A New Westminster Sikh society held an event with the Tsilhqot'in First Nation in an effort toward reconciliation with the Indigenous community.
It was the second year the Khalsa Diwan Society hosted the Tsilhqot'in First Nation, with 50 members attending the event.
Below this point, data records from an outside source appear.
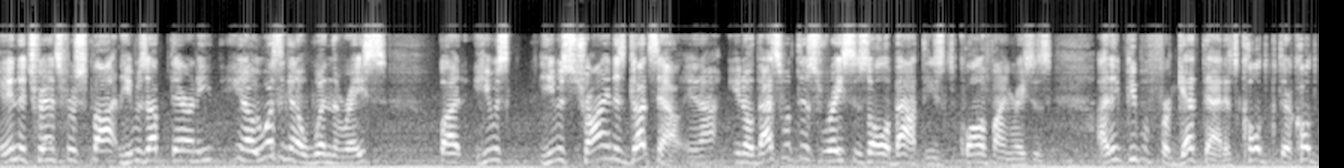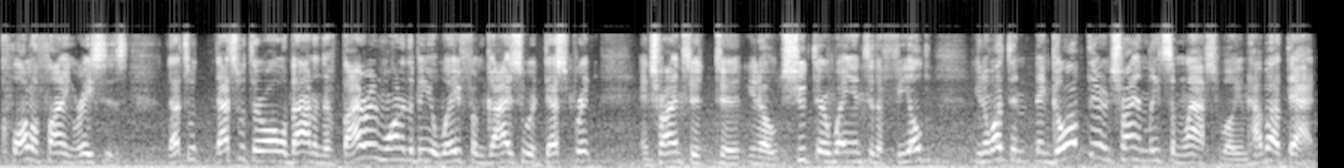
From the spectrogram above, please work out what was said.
in the transfer spot and he was up there and he, you know, he wasn't going to win the race, but he was he was trying his guts out, and I, you know that's what this race is all about. These qualifying races, I think people forget that it's called they're called qualifying races. That's what that's what they're all about. And if Byron wanted to be away from guys who are desperate and trying to, to you know shoot their way into the field, you know what? Then, then go up there and try and lead some laps, William. How about that?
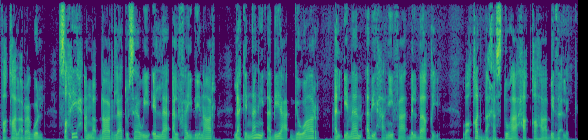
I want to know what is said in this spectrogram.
فقال الرجل صحيح أن الدار لا تساوي إلا ألفي دينار لكنني أبيع جوار الإمام أبي حنيفة بالباقي وقد بخستها حقها بذلك.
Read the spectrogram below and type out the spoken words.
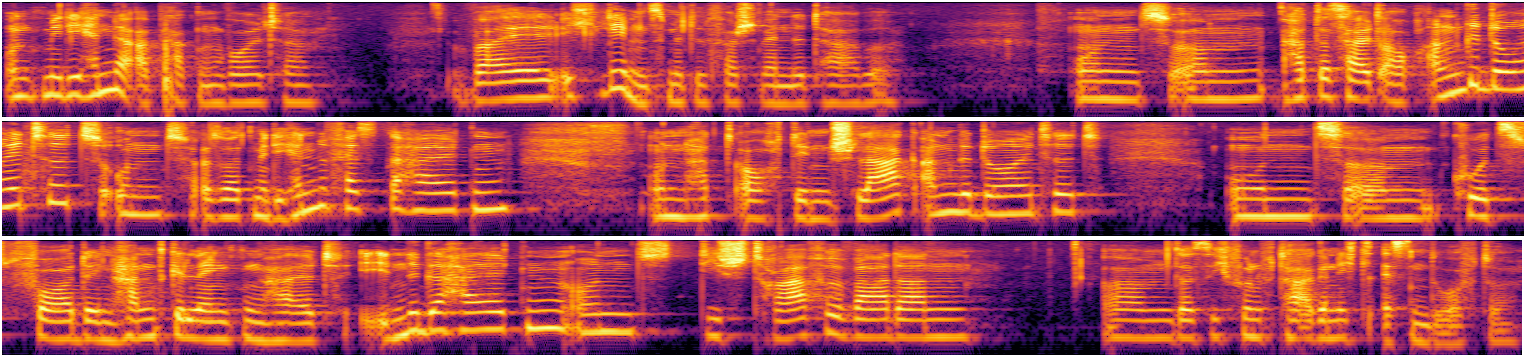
und mir die Hände abhacken wollte, weil ich Lebensmittel verschwendet habe. Und ähm, hat das halt auch angedeutet und also hat mir die Hände festgehalten und hat auch den Schlag angedeutet und ähm, kurz vor den Handgelenken halt innegehalten und die Strafe war dann, ähm, dass ich fünf Tage nichts essen durfte.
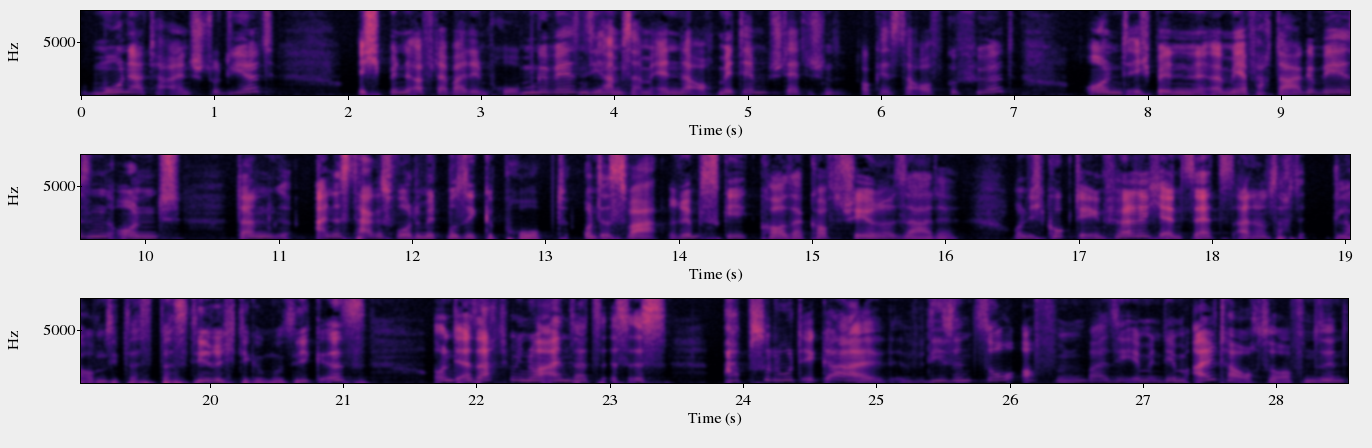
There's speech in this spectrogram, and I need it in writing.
Monate einstudiert. Ich bin öfter bei den Proben gewesen. Sie haben es am Ende auch mit dem städtischen Orchester aufgeführt. Und ich bin äh, mehrfach da gewesen und dann eines Tages wurde mit Musik geprobt und es war Rimsky-Korsakows Scheherazade. Und ich guckte ihn völlig entsetzt an und sagte, glauben Sie, dass das die richtige Musik ist? Und er sagte mir nur einen Satz, es ist absolut egal. Die sind so offen, weil sie eben in dem Alter auch so offen sind.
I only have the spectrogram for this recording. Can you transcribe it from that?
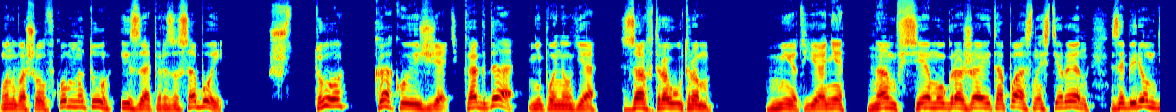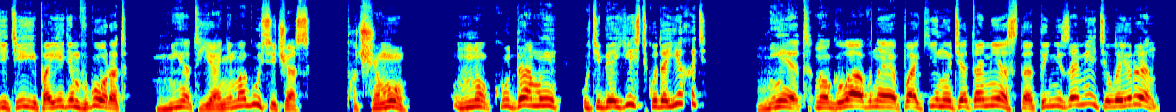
Он вошел в комнату и запер за собой. «Что? Как уезжать? Когда?» – не понял я. «Завтра утром». «Нет, я не... Нам всем угрожает опасность, Ирен. Заберем детей и поедем в город». «Нет, я не могу сейчас». «Почему?» «Но куда мы... У тебя есть куда ехать?» «Нет, но главное — покинуть это место, ты не заметила, Ирен?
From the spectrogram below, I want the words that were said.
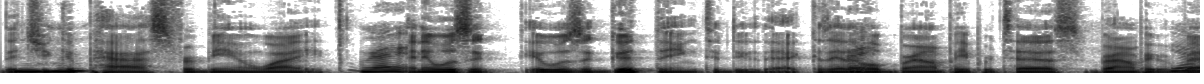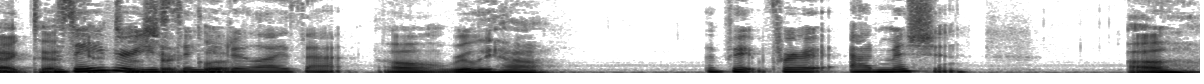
That you could mm-hmm. pass for being white, Right. And it was a it was a good thing to do that because they had a whole brown paper test, brown paper Yeah. bag test. Xavier used to club. utilize that Oh, really? How? for admission. Oh,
The event was started in response to the 2016 Truth and Reconciliation Commission’s recommendation that faith-based organizations engage with Indigenous Peoples in reconciliation efforts.
“This gathering assumes special significance because it was here in New Westminster that Chief Ahan of the Tsilhqot'in First Nation was hung for protecting his people and their land,” said event organizer Satnam Singh Sangra in an email. “As residents of New Westminster, we feel that it is important to reach out to the Tsilhqot'in People and begin a new chapter in our relationship with them.”
Elders of the Tsilhqot'in First Nation were presented with a kirpan, an article of faith similar in appearance to a blade that is carried by some Sikhs at all times, as a symbol of “our shared values of creating a fair, just and equitable society for all,” Sangra said.
The program began with a brief talk on Sikh values and a warrior song sung by Tsilhqot'in elders and youth.
Guests were then served langar, a communal meal, in the society’s community kitchen.